§ **What to produce**
Reproduce every record verbatim but drop the pictures.
★ ★ ★
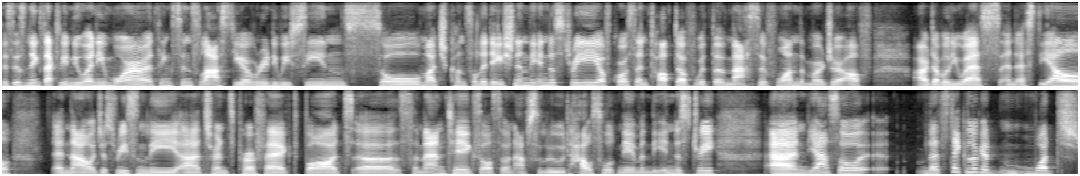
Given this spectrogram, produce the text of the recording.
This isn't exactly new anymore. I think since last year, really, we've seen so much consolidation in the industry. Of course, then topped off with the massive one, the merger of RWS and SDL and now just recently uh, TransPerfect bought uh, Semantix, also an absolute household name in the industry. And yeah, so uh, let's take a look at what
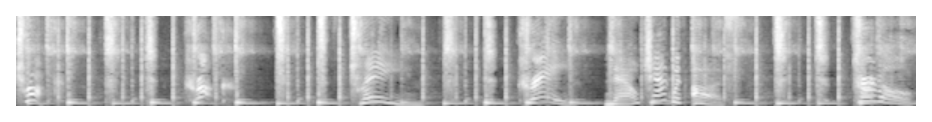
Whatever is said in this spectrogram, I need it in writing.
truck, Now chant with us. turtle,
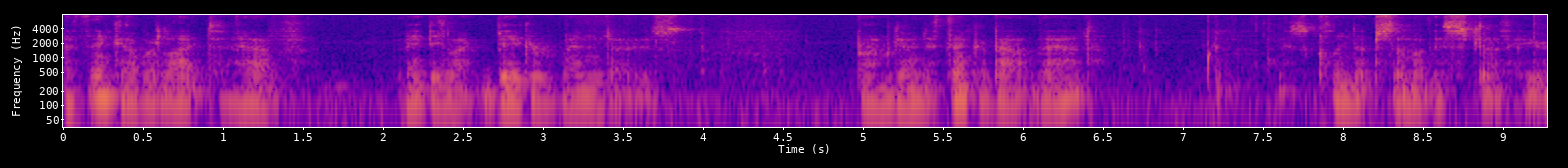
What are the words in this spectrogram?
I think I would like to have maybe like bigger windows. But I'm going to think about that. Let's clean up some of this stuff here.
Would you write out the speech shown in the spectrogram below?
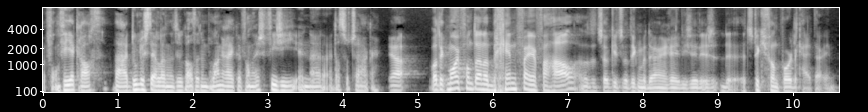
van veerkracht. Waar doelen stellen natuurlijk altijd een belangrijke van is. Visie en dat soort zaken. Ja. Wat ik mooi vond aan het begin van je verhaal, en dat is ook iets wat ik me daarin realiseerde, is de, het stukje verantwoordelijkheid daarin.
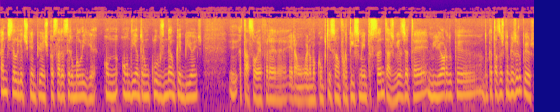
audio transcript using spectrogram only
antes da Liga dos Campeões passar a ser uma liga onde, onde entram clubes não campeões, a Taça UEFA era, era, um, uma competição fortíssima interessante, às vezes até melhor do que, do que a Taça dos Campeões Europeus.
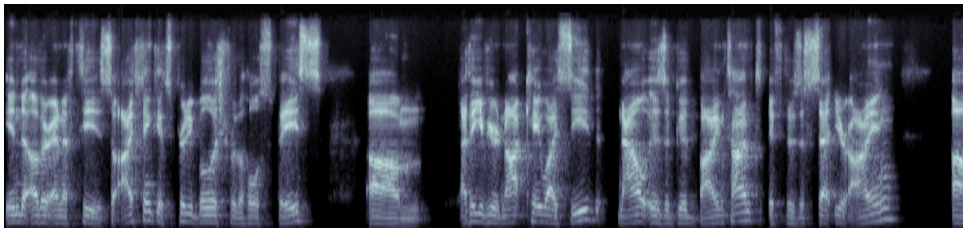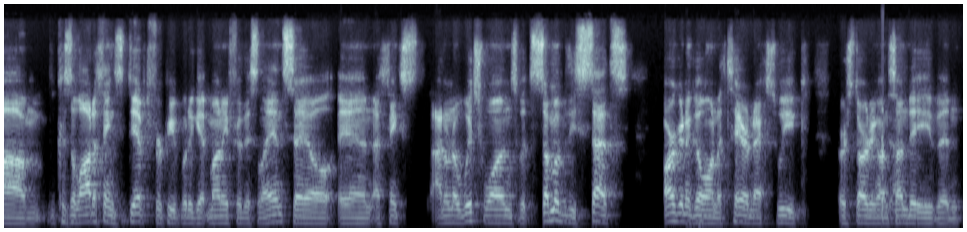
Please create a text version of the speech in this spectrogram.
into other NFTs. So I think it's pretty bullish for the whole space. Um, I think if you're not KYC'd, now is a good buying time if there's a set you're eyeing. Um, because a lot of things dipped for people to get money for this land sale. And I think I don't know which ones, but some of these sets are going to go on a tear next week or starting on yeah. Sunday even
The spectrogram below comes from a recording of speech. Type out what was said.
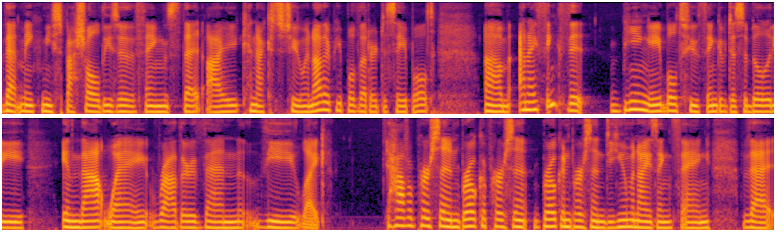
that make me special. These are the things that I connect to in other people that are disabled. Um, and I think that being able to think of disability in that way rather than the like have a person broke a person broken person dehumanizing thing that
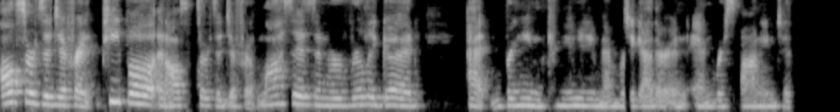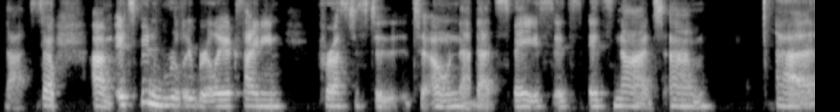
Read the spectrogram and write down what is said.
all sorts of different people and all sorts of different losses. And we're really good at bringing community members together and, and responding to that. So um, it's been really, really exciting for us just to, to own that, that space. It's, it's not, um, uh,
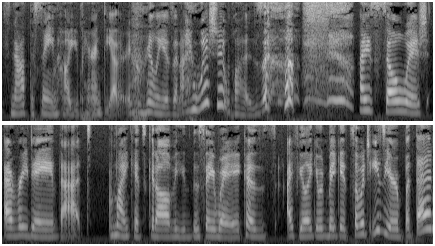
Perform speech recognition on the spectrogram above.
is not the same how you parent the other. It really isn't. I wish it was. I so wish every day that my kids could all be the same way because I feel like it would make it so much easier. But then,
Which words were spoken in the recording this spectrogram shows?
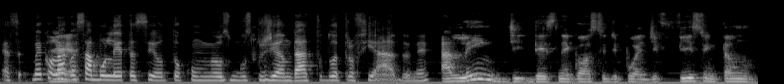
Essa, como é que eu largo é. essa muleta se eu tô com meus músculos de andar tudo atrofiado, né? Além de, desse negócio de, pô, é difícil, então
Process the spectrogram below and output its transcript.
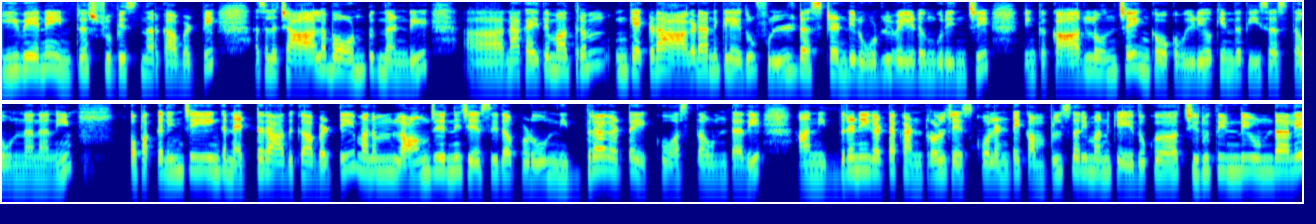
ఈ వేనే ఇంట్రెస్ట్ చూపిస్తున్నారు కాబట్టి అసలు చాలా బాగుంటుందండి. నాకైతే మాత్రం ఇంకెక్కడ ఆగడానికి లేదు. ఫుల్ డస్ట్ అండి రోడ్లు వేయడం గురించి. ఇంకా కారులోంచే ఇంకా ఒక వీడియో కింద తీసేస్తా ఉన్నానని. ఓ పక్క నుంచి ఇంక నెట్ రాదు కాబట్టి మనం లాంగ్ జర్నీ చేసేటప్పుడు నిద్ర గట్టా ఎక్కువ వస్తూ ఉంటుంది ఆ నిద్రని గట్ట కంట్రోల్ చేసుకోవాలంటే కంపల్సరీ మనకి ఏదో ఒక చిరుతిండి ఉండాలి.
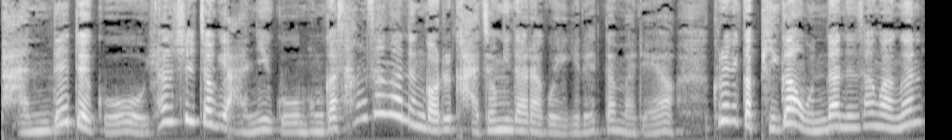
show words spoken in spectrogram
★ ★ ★
§ **Exercise response**
Given this spectrogram, produce the text of the recording.
This isn't exactly new anymore. I think since last year, really, we've seen so much consolidation in the industry. Of course, then topped off with the massive one, the merger of RWS and SDL and now just recently uh, TransPerfect bought uh, Semantix, also an absolute household name in the industry. And yeah, so uh, let's take a look at what
Whatever is said in this spectrogram, I need it in writing.
truck, Now chant with us. turtle,
What are the words in this spectrogram?
I think I would like to have maybe like bigger windows. But I'm going to think about that. Let's clean up some of this stuff here.
Would you write out the speech shown in the spectrogram below?
van veerkracht. Waar doelen stellen natuurlijk altijd een belangrijke van is. Visie en dat soort zaken. Ja. Wat ik mooi vond aan het begin van je verhaal, en dat is ook iets wat ik me daarin realiseerde, is de, het stukje verantwoordelijkheid daarin.
audio transcript using spectrogram only
antes da Liga dos Campeões passar a ser uma liga onde, onde entram clubes não campeões, a Taça UEFA era, era, um, uma competição fortíssima interessante, às vezes até melhor do que, do que a Taça dos Campeões Europeus.
Please create a text version of the speech in this spectrogram.
into other NFTs. So I think it's pretty bullish for the whole space. Um, I think if you're not KYC'd, now is a good buying time if there's a set you're eyeing. Um, because a lot of things dipped for people to get money for this land sale. And I think I don't know which ones, but some of these sets are going to go on a tear next week or starting on yeah. Sunday even
The spectrogram below comes from a recording of speech. Type out what was said.
that make me special. These are the things that I connect to in other people that are disabled. Um, and I think that being able to think of disability in that way rather than the like have a person broke a person broken person dehumanizing thing that
Read the spectrogram and write down what is said.
all sorts of different people and all sorts of different losses. And we're really good at bringing community members together and, and responding to that. So um, it's been really, really exciting for us just to, to own that, that space. It's, it's not, um, uh,
Perform speech recognition on the spectrogram above.
is not the same how you parent the other. It really isn't. I wish it was. I so wish every day that my kids could all be the same way because I feel like it would make it so much easier. But then,
Which words were spoken in the recording this spectrogram shows?
Essa, como é que eu largo é. essa muleta se eu tô com meus músculos de andar tudo atrofiado, né? Além de, desse negócio de, pô, é difícil, então
Process the spectrogram below and output its transcript.
ఈ వేనే ఇంట్రెస్ట్ చూపిస్తున్నారు కాబట్టి అసలు చాలా బాగుంటుందండి. నాకైతే మాత్రం ఇంకెక్కడ ఆగడానికి లేదు. ఫుల్ డస్ట్ అండి రోడ్లు వేయడం గురించి. ఇంకా కారులోంచే ఇంకా ఒక వీడియో కింద తీసేస్తా ఉన్నానని. ఓ పక్క నుంచి ఇంక నెట్ రాదు కాబట్టి మనం లాంగ్ జర్నీ చేసేటప్పుడు నిద్ర గట్టా ఎక్కువ వస్తూ ఉంటుంది ఆ నిద్రని గట్ట కంట్రోల్ చేసుకోవాలంటే కంపల్సరీ మనకి ఏదో ఒక చిరుతిండి ఉండాలి.
show words spoken in spectrogram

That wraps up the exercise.